Jellyfish

Large numbers of jellyfish (Medusas in Spanish) have been a problem from time to time on certain warm Mediterranean beaches in the early Summer in recent years.

Salobreña Beaches

Making your way to the shore from the town, you could pause for a while in the cool Parque de la Fuente to enjoy a moment in the shade, before taking to the beach for a sun session, or a walk around the Peñon, the massive rock jutting out to sea, a prison in the first and second centuries, eventually a Christian burial site.

Calahonda Beaches

Calahonda is the last beach on the Costa Tropical before it becomes Costa Almeria. This is a very popular beach with lifeguards, showers, chiringuitos and pedalos for hire.

Motril Beaches

Motril's coastal strip has several beaches, the two closest to the town itself being Playa Granada and Playa Poniente. The latter is better developed, but the area is not aesthetic enough for discerning international tourists. The Gran Hotel (****) is the best on the coast, very comfortable and reasonably priced but its location lacks inspiration. Ideal for a night halt or a business meeting.

Playa de San Pedro de Alcántara

This is the long straight and wide beach backed by a seafront promenade, cycle path and a quiet urban access road. This beach is never crouded due to its size. The beach offers full services including a Red Cross first aid post.

Almuñecar Beaches

The Costa Tropical boasts some magnificent beaches and the town of Almuñécar is no exception, here is the list going from west to east. Playa del Cotobro, a lovely beach to the west of Almuñécar town with dark sand and pebbles.

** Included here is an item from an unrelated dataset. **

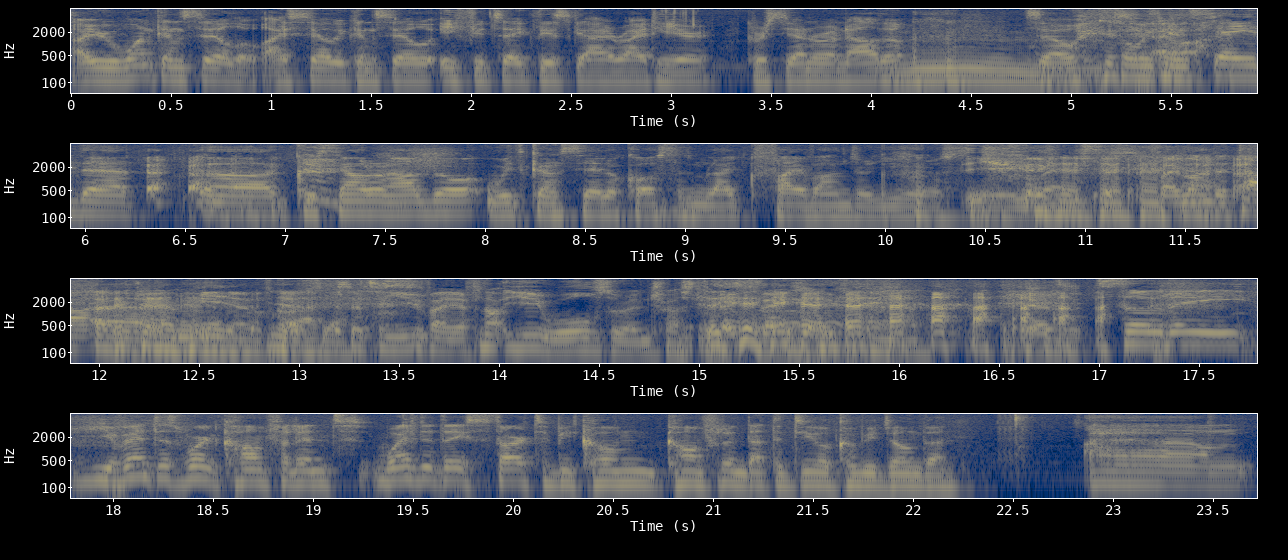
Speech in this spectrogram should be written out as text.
Are you one Cancelo? I sell you Cancelo if you take this guy right here, Cristiano Ronaldo." So, So we can say that uh, Cristiano Ronaldo with Cancelo costed him like 500 euros to 500 thou- uh, million, of course. So Yeah. to Juve, if not you, Wolves are interested. so they Juventus weren't confident. When did they start to become confident that the deal could be done? Then Um,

The beach is backed by a palm tree-lined paseo maritimo with plenty of shops and cafes and a large hotel with stunning sea views.

La Herradura Beaches

Impressive large (2km) bay sheltered and dominated by two large headlands. The beach is supported by a typically Spanish town which started out as a fishing village. Popular with the young and old alike, La Herradura is a bastion of national tourism, and is a popular summer retreat for residents of Granada city. It is less well-known among non-Spanish visitors.

Costa Tropical Beaches

The least well-known of the Costas, probably because the name is a recent creation for the coastline of Granada Province. Nevertheless it should not be overlooked. It is characterised by mountains running down to the coast creating a rocky coastline of isolated sandy coves.

Vera Beach

Large naturist (nudist) beach renowned for being the centre of naturism in Andalucia. The beach is supported by a number of naturist hotels, apartments and camping facilities.

Playa de los Muertos

Expansive isolated beach. An impressive picture postcard has an aerial photograph showing the length of this dead straight beachy cove. Park the car in the car park by the information point and first walk to the viewpoint before descending the long path down to the beach.

Playa de los Genoveses

One of the more popular coves in the natural Park. Park your car and walk the last few hundred meters. This and other coves are accessible on the dirt coastal road that leads west from the pretty village of San José (last civilisation).

Roquetas de Mar Beaches

The most popular and well developed tourist resort. An international package holiday destination. Lacks nothing in facilities. If you walk westwards along the beach (take water) within half an hour of leaving the resort you will probably not be able to see another human being.